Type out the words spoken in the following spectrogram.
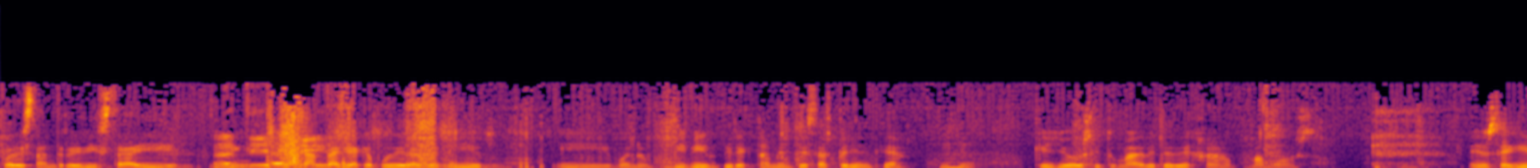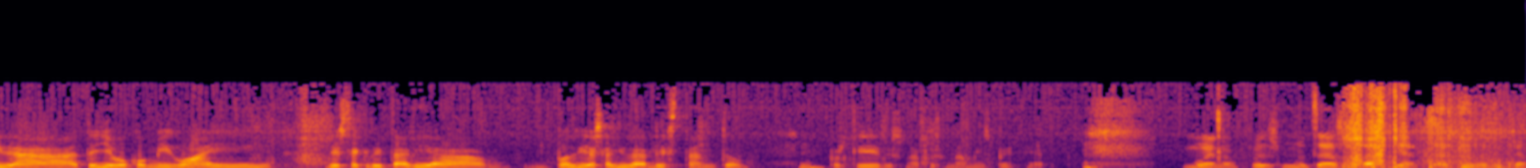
por, esta entrevista y me, encantaría que pudieras venir y bueno, vivir directamente esta experiencia. Que yo, si tu madre te deja, vamos, enseguida te llevo conmigo ahí de secretaria. Podrías ayudarles tanto porque eres una persona muy especial. Bueno, pues muchas gracias. A ti, bonita.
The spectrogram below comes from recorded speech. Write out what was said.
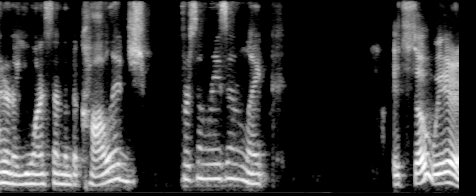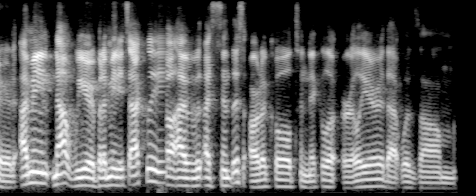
i don't know you want to send them to college for some reason. Like, it's so weird. I mean, not weird, but I mean, it's actually. I I sent this article to Nicola earlier that was um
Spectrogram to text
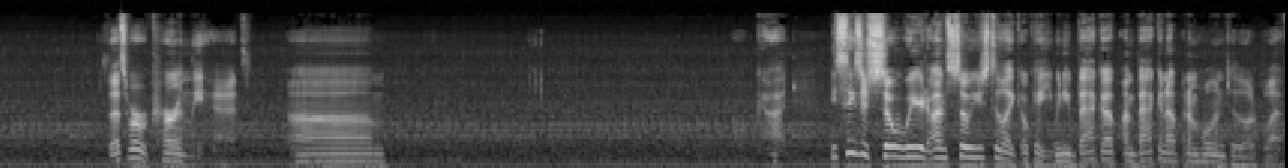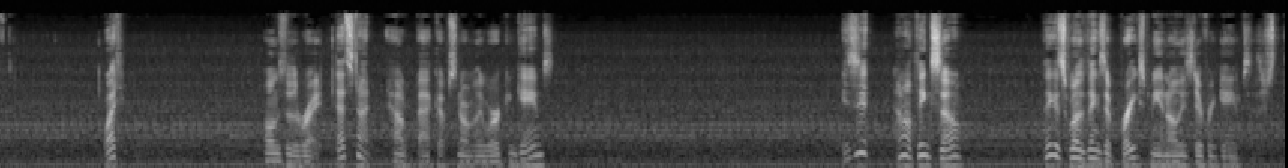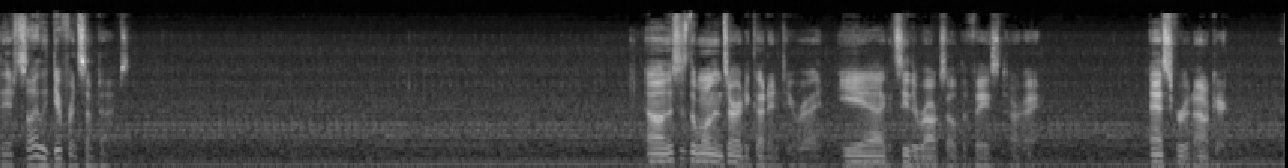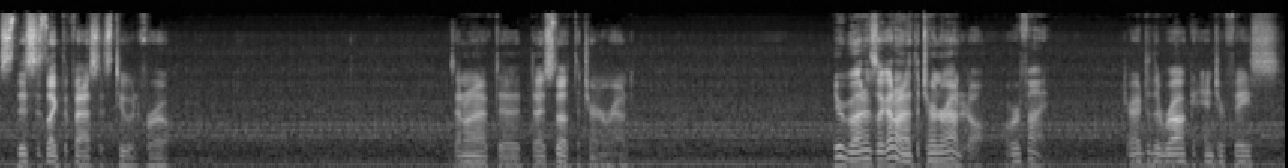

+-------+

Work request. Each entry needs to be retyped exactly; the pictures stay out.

Output below.
Type out the words spoken in the following spectrogram.
por, esta entrevista y me, encantaría que pudieras venir y bueno, vivir directamente esta experiencia. Que yo, si tu madre te deja, vamos, enseguida te llevo conmigo ahí de secretaria. Podrías ayudarles tanto porque eres una persona muy especial. Bueno, pues muchas gracias. A ti, bonita.
The spectrogram below comes from recorded speech. Write out what was said.
i don't know you want to send them to college for some reason. Like, it's so weird. I mean, not weird, but I mean, it's actually. I I sent this article to Nicola earlier that was um
Spectrogram to text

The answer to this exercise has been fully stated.